tions in 1969, of seven-tenths of one per cent of our gross national product. There are at this moment precisely four countries that have exceeded the 0.7 per cent target: the Netherlands, Denmark, Norway and Sweden.

Maclean’s: As an ambassador, and being Jewish yourself do you think Israel should consider a plan to establish a homeland for the Palestine people? Lewis: It doesn’t work that way. Israel should seriously consider participating in an international peace conference, with direct negotiations among all of the key players, under the aegis of the

UN. For my money, the best report on that scene came out of the UN on Jan. 22, and what it says is that, a) the international community has been delinquent, not merely the participants to the conflict, and there must be a settlement, and the vehicle for that settlement is an international peace conference; and b) Israel has to be prepared to see the Geneva convention as a serious matter. It is an occupying power and it should behave consistently. I think both of those recommendations are comfortable with Canadian policy—they are certainly comfortable with me. Maclean’s: What are you most proud of accomplishing at the UN?

Lewis: I genuinely don’t feel it in a personal sense, because I have an astonishing group of colleagues at the mission. But I have felt very good about what we did on Africa; I have felt good about the position we have taken on South Africa—it has meant a lot to developing countries—and in the inter-

national community there is a very, very strong sense of a helpful country on Central America and a country whose policies are distinctly different from the United States.

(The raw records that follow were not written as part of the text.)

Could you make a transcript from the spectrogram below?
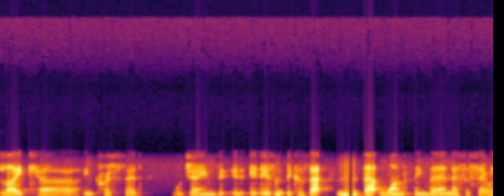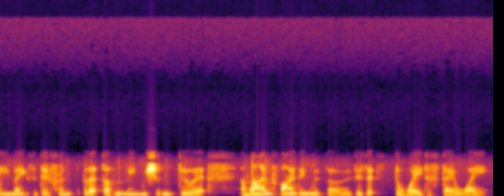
like uh, I think Chris said, or James, it, it isn't because that that one thing there necessarily makes a difference, but that doesn't mean we shouldn't do it. And what I'm finding with those is it's the way to stay awake.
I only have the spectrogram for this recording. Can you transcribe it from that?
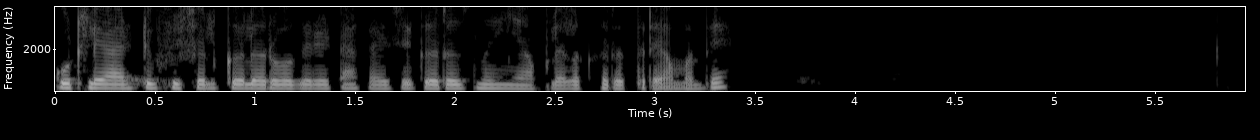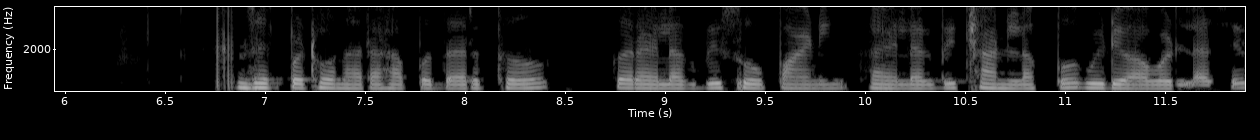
कुठले आर्टिफिशियल कलर वगैरे टाकायची गरज नाही आपल्याला खरं तर यामध्ये. झटपट होणारा हा पदार्थ करायला अगदी सोपा आणि खायला अगदी छान लागतो. व्हिडिओ आवडला असेल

And above all, I have felt good about the encouragement I got to advocate the utility of the UN. To have Canada say to the world, and to the United States, that we believe in this international organization and, by God, we are not going to submit to the detractors—I like that role, and I think that’s an important role for Canada. Maclean’s: What is ahead for you—can you see yourself being involved with a

federal NDP government—or a federal coalition?

Lewis: That is when I turn in my party card. I did not become a New Democrat to see us team up with the Liberals. I cannot even hear the words ‘coalition government’ without getting into a frenzy. I could never support that. Maclean’s: Is there a chance that you will return to active Canadian politics? Lewis: No, absolutely not. I’m going to write a book—I’m really looking forward to that. I want to write about the UN, about Canada’s role. And I want to write—I hope with vigor—about American policy internationally and at the UN, and about the ways that the Americans have used and abused the organization. I’m going to make some speeches to earn some money to stay alive, and I hope I’m going to do some international things from time to time. And no more than that. No, my involvement in politics is over. Stephen Lewis is disappearing from the political scene. □